All Things Bakelite: The Age of Plastic, a film by John Maher, is a virtual periodic table of elements that combine to create a joyous and provocative story about the “father of modern plastics”. In 1907, Leo Hendrik Baekeland, a Belgian-born American chemist, made one of the most transformative discoveries of the 20th century: Bakelite. It was the first wholly synthetic plastic and it ushered in an explosion of new man-made materials that marked the beginnings of our modern industrial age.

Once, all things were classified Animal, Vegetable, or Mineral. That categorization of our world changed one day in 1907, when a determined chemist working in his home laboratory in Yonkers, New York discovered an entirely new kingdom of things and gave it a name: Bakelite. It was the first wholly synthetic plastic and it ushered in an explosion of new man-made materials and objects that have since permeated our lives.

All Things Bakelite: The Age of Plastic, a film by John Maher, explores the life, the work and the import of Leo Hendrik Baekeland, the “father of modern plastics”, who was responsible for one of the most transformative discoveries of the 20th century. The primary source and impetus for this illuminating film is one of the great grandsons of Baekeland himself, Hugh Karraker, who is the film’s executive producer.

“I wanted to celebrate Baekeland’s life,” Karraker said. “His invention had a huge impact on our lives, but little is generally known about him.”

The film is indeed a celebration of Leo H. Baekeland—his genius, his innovation, and of a progressive era in America that defined us as a nation. Karraker spent over ten years researching his great grandfather’s life, and had access to his mother’s notes on Baekeland’s meticulous collection of 62 diaries. Karraker brought all this to filmmaker John Maher and the result is an hour-long film that is a both a joyous and a provocative exploration of a subject relevant to everyone.

Maher makes history come alive as he weaves interviews with Karraker and other family members with beautifully realized period re-enactments of Baekeland—seen as a curious boy growing up in Ghent, Belgium, then as a persistent chemist and inventor in New York, and later as an old man reflecting on the toll that running the business of the Bakelite Corporation had taken on his life. Archival footage, intimate family photos, and first-person accounts transport us back to the dawn of the modern age when individuals like Baekeland, Thomas Edison, Henry Ford and others led a revolution of innovation with their inventions.
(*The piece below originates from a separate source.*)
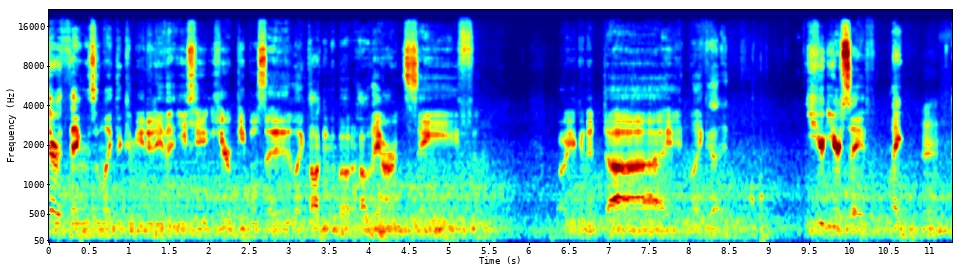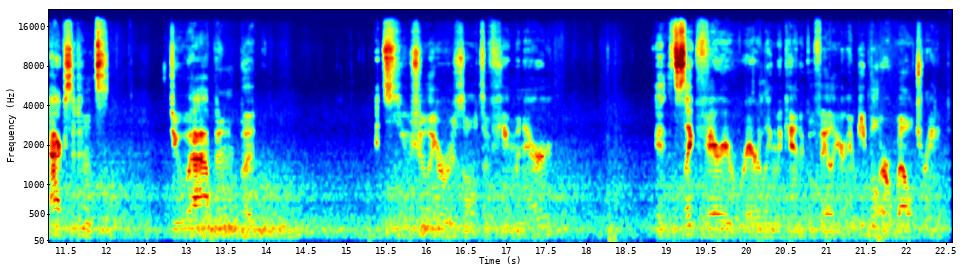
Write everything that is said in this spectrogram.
there are things in like the community that you see hear people say, like talking about how they aren't safe and oh you're gonna die and like uh, you're, you're safe. Like Mm. accidents do happen, but it's usually a result of human error. It's like very rarely mechanical failure, and people are well trained.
The film presents perspectives from an ensemble of accomplished scientists, historians, artists and musicians, whose occupations are neatly wrapped in plastic. These experts reveal how nothing humans have created is quite like Bakelite in its versatility and varied applications. From hard-core industrial uses to fine art creations, Bakelite is found everywhere from distributor caps to collectible jewelry.
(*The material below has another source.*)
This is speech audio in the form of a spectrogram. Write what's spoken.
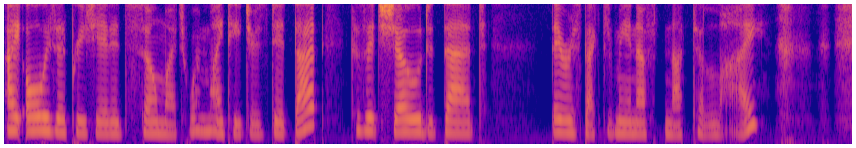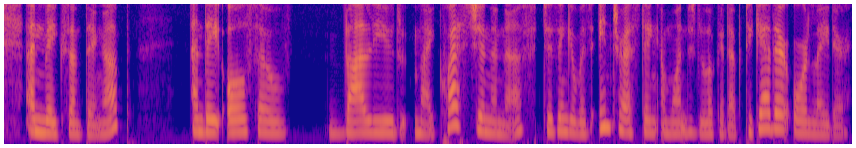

Craig Mikhitarian’s lively editing and Martin J. Fegy’s original score set the pace and tone for a film that is full of surprising facts, profound insights and humorous moments. Entertaining and informative, the film delights with musical performances that capture the wonder, as well as the curse of Baekeland’s alchemy; for while Bakelite and its descendent products became essential to our lives, they have also created serious environmental consequences. All Things Bakelite: The Age of Plastic confronts this double-edged sword head-on, raising an existential conflict even Leo H. Baekeland faced as he questioned the value of his miracle material. It is an inspiring, thought-provoking story that explores the promise and the pitfalls of genius and innovation. All Things Bakelite: The Age of Plastic is suitable for all audiences interested in the human drama that underlies history, science, business, and design—with the surprising twist that the nature of plastic reveals the nature of people.

As Katarina Posch, Professor of Art and Design at the prestigious Pratt Institute says in the film, “Bakelite is the soul of America.” All Things Bakelite: The Age of Plastic celebrates that soul in all its enduring glory.
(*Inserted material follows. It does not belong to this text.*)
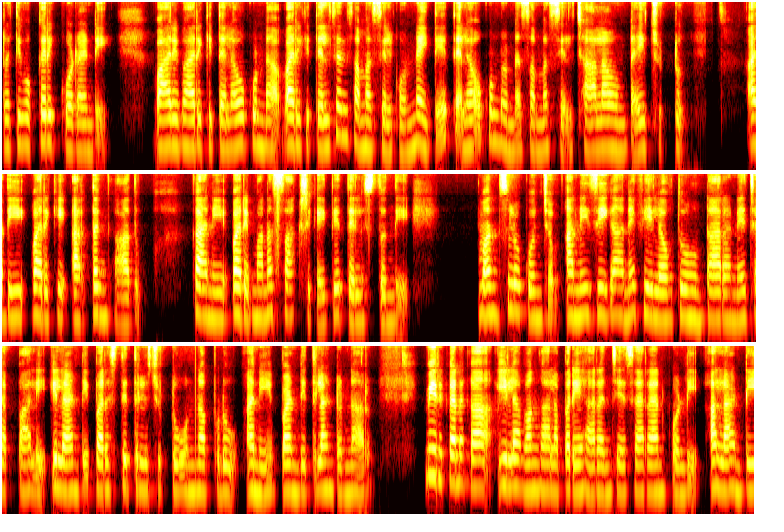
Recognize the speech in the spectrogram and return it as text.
ప్రతి ఒక్కరికి కూడా అండి వారి వారికి తెలవకుండా వారికి తెలిసిన సమస్యలు కొన్ని అయితే తెలవకుండా ఉన్న సమస్యలు చాలా ఉంటాయి చుట్టూ. అది వారికి అర్థం కాదు. కానీ వారి మనస్సాక్షికి అయితే తెలుస్తుంది. మనసులో కొంచెం అనీజీగానే ఫీల్ అవుతూ ఉంటారనే చెప్పాలి. ఇలాంటి పరిస్థితులు చుట్టూ ఉన్నప్పుడు అని పండితులు అంటున్నారు. మీరు కనుక ఈ లవంగాల పరిహారం చేశారనుకోండి అలాంటి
All Things Bakelite: The Age of Plastic is a production of JEM Films, directed by John Maher and presented by executive producer Hugh Karraker.